A luxury car should coddle you, both in terms of ride quality and appointments, and the Lexus doesn’t disappoint. The cabin is fairly serene, though the winter tires provide a slightly unpleasant soundtrack on dry roads. The seats are supportive and feature lumbar support as well as thigh support to ensure you don’t go numb on long trips. The rear seat is spacious too, and the seats slide forward and backwards for extra versatility.
Behind the second row of seats, you’ll find a maximum of 694 L of storage space, plenty for luggage, strollers, or a massive Costco grocery run. Two levers in the cargo area fold the rear seats, although they don’t fold flat and have a tiny incline. Once those are down there’s 1,580 L of space, which should help when moving bigger items.
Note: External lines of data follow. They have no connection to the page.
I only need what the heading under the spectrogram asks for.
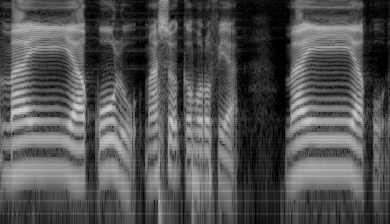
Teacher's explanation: ikhfa yaitu membaca di antara Idgham dan izhar kalau idgham artinya Dia memasukkan suara nunnya dimasukkan ke huruf setelahnya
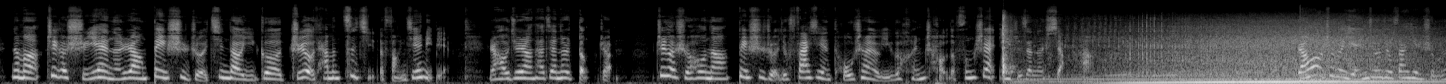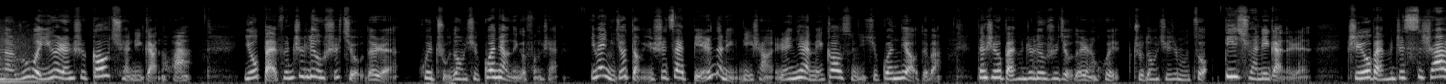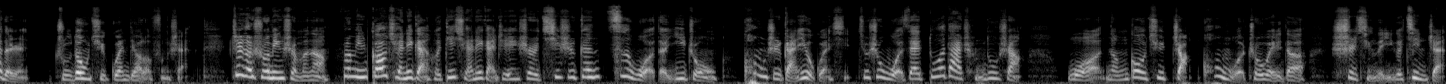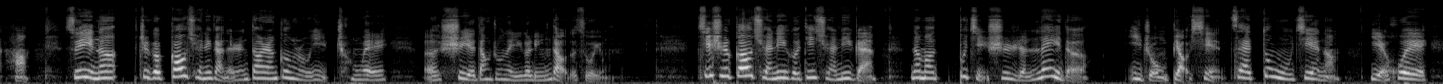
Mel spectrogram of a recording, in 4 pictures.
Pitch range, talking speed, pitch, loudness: 255-325 Hz, 310 characters per minute, 290 Hz, -21 LUFS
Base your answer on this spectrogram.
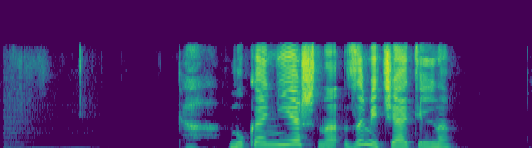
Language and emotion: Russian, positive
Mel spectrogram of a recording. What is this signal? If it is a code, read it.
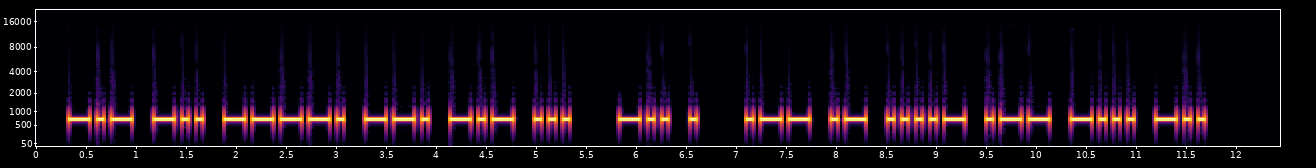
Morse code, heard as a keyed tone, about 17 wpm, 700 Hz. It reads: KD9GKS DE WA4WBD
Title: USA Callsign DE Callsign - 6 Characters - 17wpm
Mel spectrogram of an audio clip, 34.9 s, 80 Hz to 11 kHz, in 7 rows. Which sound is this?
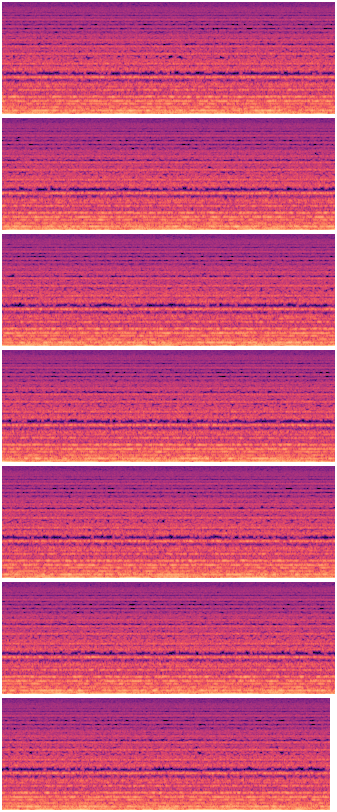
Frozen Reverb Ambient pad atmosphere (4)
Ambient, atmosphere, Frozen, pad, Reverb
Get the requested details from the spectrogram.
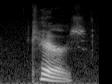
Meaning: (verb) third-person singular simple present indicative of care; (noun) plural of care
- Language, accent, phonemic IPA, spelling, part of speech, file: English, US, /kɛɹz/, cares, verb / noun, En-us-cares.ogg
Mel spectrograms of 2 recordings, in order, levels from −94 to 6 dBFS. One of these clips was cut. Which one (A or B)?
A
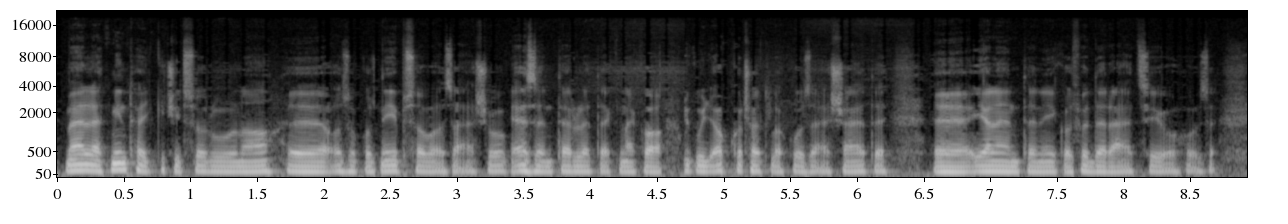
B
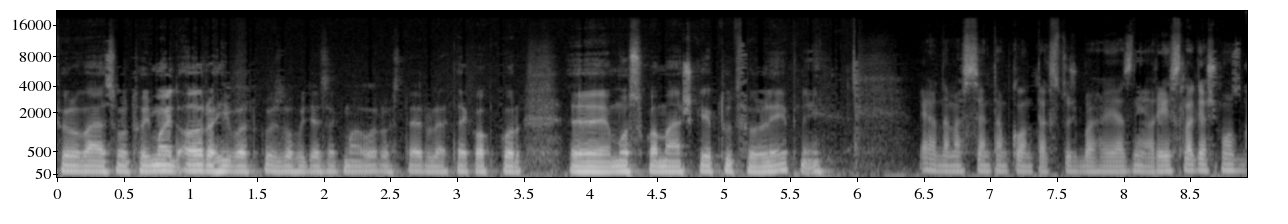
A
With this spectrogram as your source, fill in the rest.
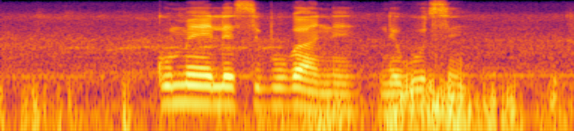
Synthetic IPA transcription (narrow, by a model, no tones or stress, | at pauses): k̬umɛlɛsiɓuk̬anɛ | nek̬uːtʰḭ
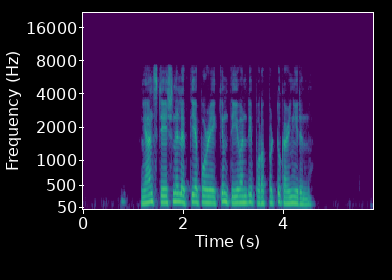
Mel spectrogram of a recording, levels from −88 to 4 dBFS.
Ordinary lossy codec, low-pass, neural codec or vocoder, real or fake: none; 7.2 kHz; codec, 16 kHz, 4.8 kbps, FACodec; fake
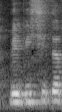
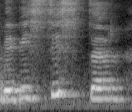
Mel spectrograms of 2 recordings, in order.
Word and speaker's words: babysitter: penuh itu duduk jadi babysitter penunggu bayi Maksudnya ya orang yang merawat bayi gitu nah jadi bukan bebisister tapi baby sitter ya babysitter yang jelas lahirnya ya oke kemudian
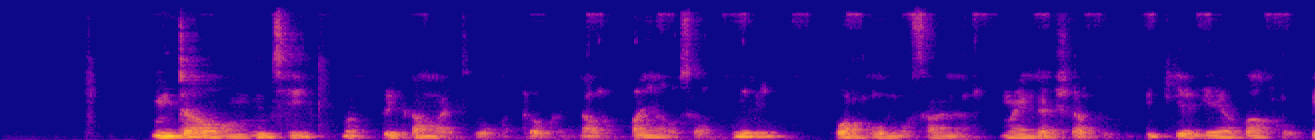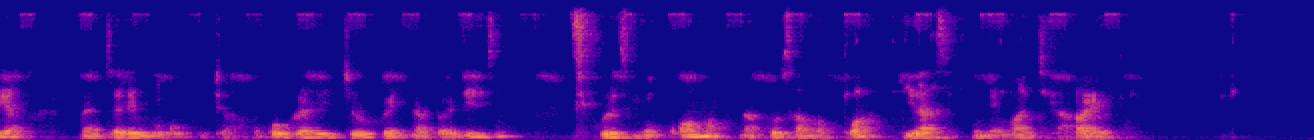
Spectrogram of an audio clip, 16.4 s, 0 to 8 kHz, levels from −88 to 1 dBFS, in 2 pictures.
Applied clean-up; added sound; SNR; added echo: neural mask model DeepFilterNet 3.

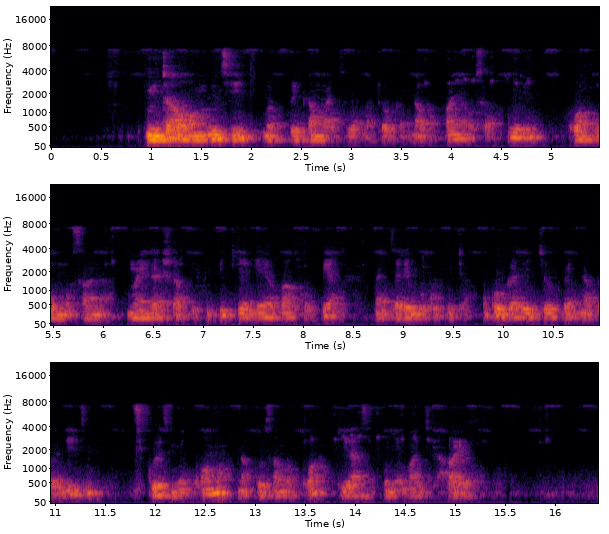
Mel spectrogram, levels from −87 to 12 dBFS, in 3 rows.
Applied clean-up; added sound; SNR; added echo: neural separator model SepFormer DNS4.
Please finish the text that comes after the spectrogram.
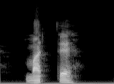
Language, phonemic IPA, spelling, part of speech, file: Turkish, /madːe/, madde, noun, Tur-madde.ogg
- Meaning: 1. article (section of a legal document) 2. material 3. matter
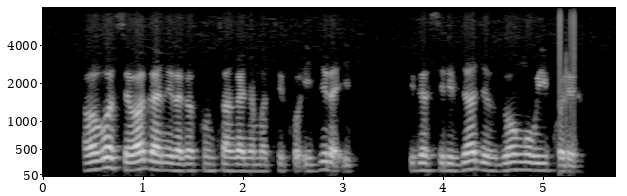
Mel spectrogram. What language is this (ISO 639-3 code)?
kin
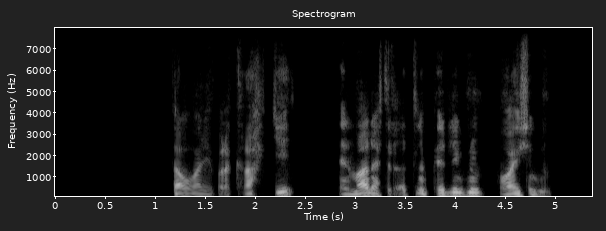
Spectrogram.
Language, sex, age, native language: Icelandic, male, 40-49, Icelandic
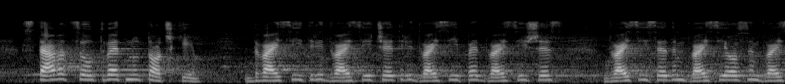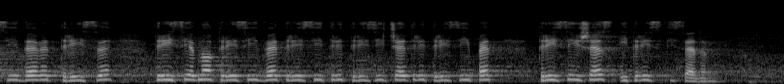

The liftover height is a bit too high, however, meaning you’ll really have to lift with your legs.
The Lexus has a few handy cubbies and storage pockets, leaving passengers with plenty of at-hand storage. I also appreciated the USB ports for charging devices.
The RX is solidly above average but doesn’t do anything exceptionally better than the competition. However, the price tag is attractive. The RX 450h starts at $58,800. Then there’s the $7,900 Luxury Package, bringing the total to $66,700 before freight and fees. The Luxury Package can be replaced with the $13,800 Executive Package, adding high-tech extras like a head-up display, wireless phone charger and an upgraded sound system.
The Lexus is more affordable than the Acura MDX, and better value than the BMW X5 and Mercedes-Benz GLE-Class. The hybrid powertrain also adds value through less-frequent trips to the pump. Finally, the Lexus RX is noted as being one of the most reliable vehicles on the road. Ask any RX owner about their maintenance and service history and there’s a good chance they’ll express satisfaction. This is a major part of the appeal with this vehicle, and one that can’t be overlooked.
The Lexus RX proves, over time, to be a capable companion on the road. It’s easy to get comfortable with, is a well-suited size for families or couples, and is practical, fuel-friendly, and uniquely styled. The only criticisms I have are with its middling power output, its mundane interior styling, and the fussiness of the infotainment system, at least when you’re not using the smartphone compatibility. It’s an easy SUV to recommend and this trend continues into 2020.
|Engine Displacement||3.5L||Model Tested||2020 Lexus RX 450h|
|Engine Cylinders||V6||Base Price||$58,800|
|Peak Horsepower||308 hp @ 6,000 rpm combined||A/C Tax||$100|
|Peak Torque||257 lb-ft @ 4,800 rpm||Destination Fee||$2,075|
|Fuel Economy||7.5/8.4/7.9 L/100 km cty/hwy/cmb||Price as Tested||$68,875|
|Cargo Space||694 / 1,580 L seats down|
$7,900 – Luxury Package, $7,900